“I-is it dangerous?” Sabik asked.
Novi shook her head. “It only wants to take back the treasure.”
“A-are we going to give it to him?”
“No way, we earned it fair and square.”
The stone monster let out a terrible roar and lifted his arms in the air. He took slow steps toward them, each step making the ground shake.
“Run,” Elle said. Novi helped Elle stand to her feet and they began to run toward the ship with the monster following behind. “Can we fight him off?”
“He’s magical, he can only be fought off with magic,” Novi said.
“Got any potions?”
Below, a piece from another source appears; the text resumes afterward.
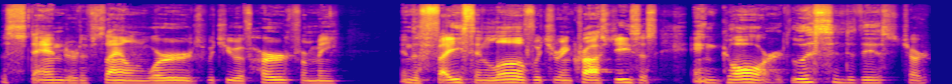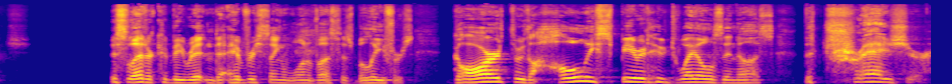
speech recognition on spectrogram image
the standard of sound words which you have heard from me in the faith and love which are in Christ Jesus. And guard, listen to this, church. This letter could be written to every single one of us as believers. Guard through the Holy Spirit who dwells in us the treasure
“Only one, and it would have to be a direct hit on his weakest point.”
“Easy, there’s a nick on his shoulder on the right side. Not his right, your right. I’ll bring Sabik back to the ship, you use the potion. Got it?” Elle asked.
“Got it.” She lifted Sabik off of her shoulders and handed him to Elle, who, in spite of not having that much energy, ran Sabik back to the ship at full speed. A moment later, she returned, just in time to see Novi just a few feet from the monster. She was holding the potion over her head with shaky hands, trying to get a good aim on the monster’s weakest point. The monster raised its large hand tried to smash it down over Novi, but she dodged in time to let his fist smash into the ground. He raised his hand up again and she covered her eyes while holding up the potion, barely gripping it in her shaky fingers. As the monster was about to smash his fist down again, Elle grabbed the potion from Novi’s hand and knocked her out of the way.
The monster fist crashed down to the ground again. Elle climbed onto his hand just before he lifted it back up, and before he could shake her off, she lunged onto his shoulder and broke the potion bottle right over the spot where his shoulder was chipped. The monster roared again and crumbled until he fell apart into a pile of regular, inanimate rocks. She had fallen into the grass near the pile and Novi came running over to her.
“Elle, Elle are you okay?” she asked. She took her friend’s hand and checked her Energy Band. In spite of all the energy she used, it was at eighteen percent. Elle coughed and looked up at her with a smile. “That was reckless and stupid. Why would you risk using your energy up like that for me?”
She coughed again and gave her hand a squeeze. “You think I could live with myself if I didn’t? Come on. Let’s get back to the ship.” Novi helped her up and the two of them walked through the grass toward the ship. “So, that’s what booby traps are like?” she asked, her armed draped around Novi’s shoulders as they walked.
“Yup. Fun aren’t they?”
“I would do that again. But next time, we’re bringing more potions.”
“You’re not mad at me for keeping the stone?”
“No way. Like you said, we earned it,” Elle said. They made their way to the door of the ship and took one last look at the beautiful field. “It’s been fun.”
“We shall see you again, Decorum.” They went inside the ship and were greeted by the smell of food. Sabik was in the small kitchen area and had prepared a pot of stew.
“I made us some supper. We can’t have our pilot passing out on us,” he said. They each ate a cup of stew and Novi made Elle wait until her Energy Band was at seventy percent before she let her return to the pilot seat. After they had all eaten stew and drank juice and had sweet bread, they sat in their seats and prepared for takeoff. “Where are we going?”
Elle put her keys in the ignition and felt the engine roar to life. “I don’t know. Someplace nice, with a beautiful ocean. I think we all deserve to relax.”
“The planet Tellsomna is a beautiful place. It has a lot of peaceful locations, and it’s on the way home,” Novi said.
Elle nodded. “Tellsomna it is. Are you ready, co-pilot?”
“And are you ready, Sabik?”
“I’m ready,” he said. Elle gave Novi’s hand a squeeze and prepared the ship for takeoff. They hovered into the air, flew higher into the sky and beyond the clouds, until they were flying through the stars and the nebulas once again.
#Fiction, short stories